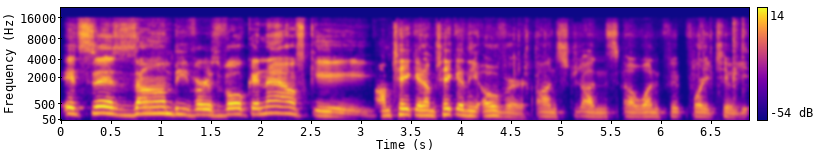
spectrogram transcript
it says zombie versus Volkanovski. I'm taking I'm taking the over on on uh, 142.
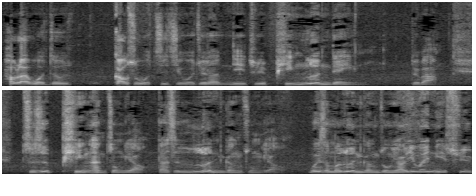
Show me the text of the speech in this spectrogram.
后来我就告诉我自己，我觉得你去评论电影，对吧？只是评很重要，但是论更重要。为什么论更重要？因为你去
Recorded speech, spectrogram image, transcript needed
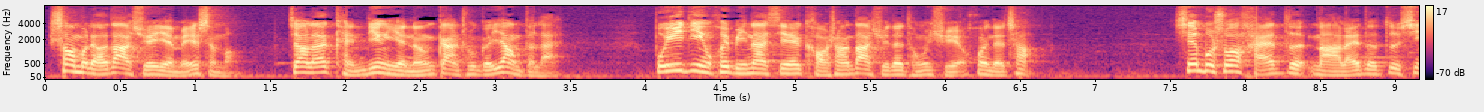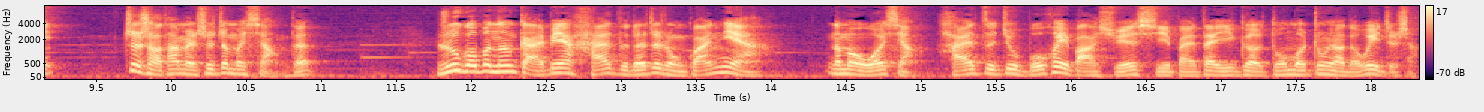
上不了大学也没什么，将来肯定也能干出个样子来，不一定会比那些考上大学的同学混得差。先不说孩子哪来的自信，至少他们是这么想的。如果不能改变孩子的这种观念啊，那么我想孩子就不会把学习摆在一个多么重要的位置上。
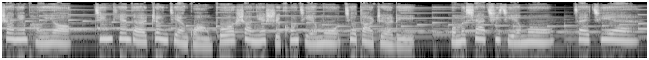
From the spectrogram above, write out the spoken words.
少年朋友今天的证件广播少年时空节目就到这里我们下期节目再见。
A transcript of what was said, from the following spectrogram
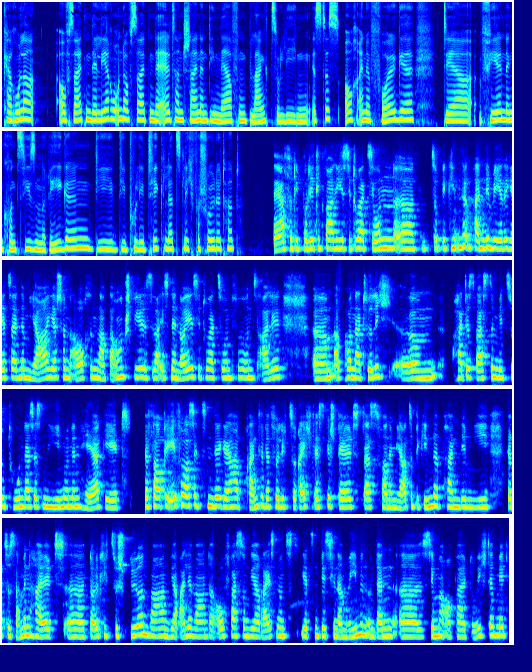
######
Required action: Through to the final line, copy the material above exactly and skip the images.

Answer for this exercise:
spectrogram transcript
it says zombie versus Volkanovski. I'm taking I'm taking the over on on uh, 142.
Show me the text of the speech in this spectrogram.
后来我就告诉我自己，我觉得你去评论电影，对吧？只是评很重要，但是论更重要。为什么论更重要？因为你去
Recorded speech, spectrogram image, transcript needed
上不了大学也没什么，将来肯定也能干出个样子来，不一定会比那些考上大学的同学混得差。先不说孩子哪来的自信，至少他们是这么想的。如果不能改变孩子的这种观念啊，那么我想孩子就不会把学习摆在一个多么重要的位置上。
From the spectrogram above, write out the spoken words.
少年朋友今天的证件广播少年时空节目就到这里我们下期节目再见。
A transcript of what was said, from the following spectrogram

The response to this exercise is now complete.